Breastfeeding 101: Helpful Guidelines

Clifton Mccoy August 5, 2019

The life of a new mom can be both exciting and overwhelming. One the early days of your pregnancy you see yourself shopping for baby carrier in Malaysia, and then once the baby’s out, you go online looking for the most reliable breastfeeding tips. Here are some important facts and tips you should remember.

Your breasts would produce colostrum, around three or four days after the birth of your baby.

Colostrum is thicker than the usual breast milk, and is packed with lots of nutrients your newborn baby needs. It has a slow flow, encouraging your baby to practice breathing, swallowing and sucking all the same time.

Crying is only one of the many signs of hunger.

So, how will you know when your infant is crying? Several new moms are struggling with this. Crying is considered as a late sign of hunger. If you notice that your kid puts his fingers to his mouth, or makes sucking movements, then that may be a sign that he wants to eat. re about feeding schedule and breastfeeding intervals.

During daytime, if your breasts are full, and if around three hours have passed since the baby’s last feeding session, you may want to wake him up to feed. Undressing, unwrapping, patting, rubbing and talking to her would help. It can take around 5 to 10 minutes in order to wake him up completely, though it can result to a much better nursing or feeding session. 

It’s okay to feed your baby anytime he shows signs of hunger.

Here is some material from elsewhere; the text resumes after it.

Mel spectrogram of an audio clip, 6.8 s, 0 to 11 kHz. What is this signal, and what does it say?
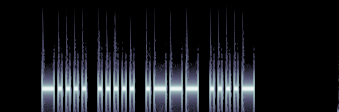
Morse code, heard as a keyed tone, about 15 wpm, 700 Hz. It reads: 65J4
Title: Four Challenging Letter-Number Combinations 15wpm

Even if your little one just ate two hours ago, it’s fine to feed him again. Learn more about cluster feeding. At times, babies cluster feed before napping. This doesn’t mean that your breast milk supply is low. It’s considered as a normal behavior when breastfeeding.

If your breasts swell in between feedings, utilize a breast pump to relieve them.

Here are the signs that your breastfeeding sessions are working well.

Your baby is sleeping well two hours after nursing.Your baby breastfeeds every 2 to 3 hours–at least 8 times in one day.Your baby typically breastfeeds for around 10 minutes or longer, and no longer than one hour.During feedings, you hear a certain rhythm of “suck” and “pause” during nursing sessions.Your baby typically breastfeeds on both breasts.Both of your breasts are full before a nursing, and softer afterwards.Your baby appears full and contented, and no longer hungry afterwards.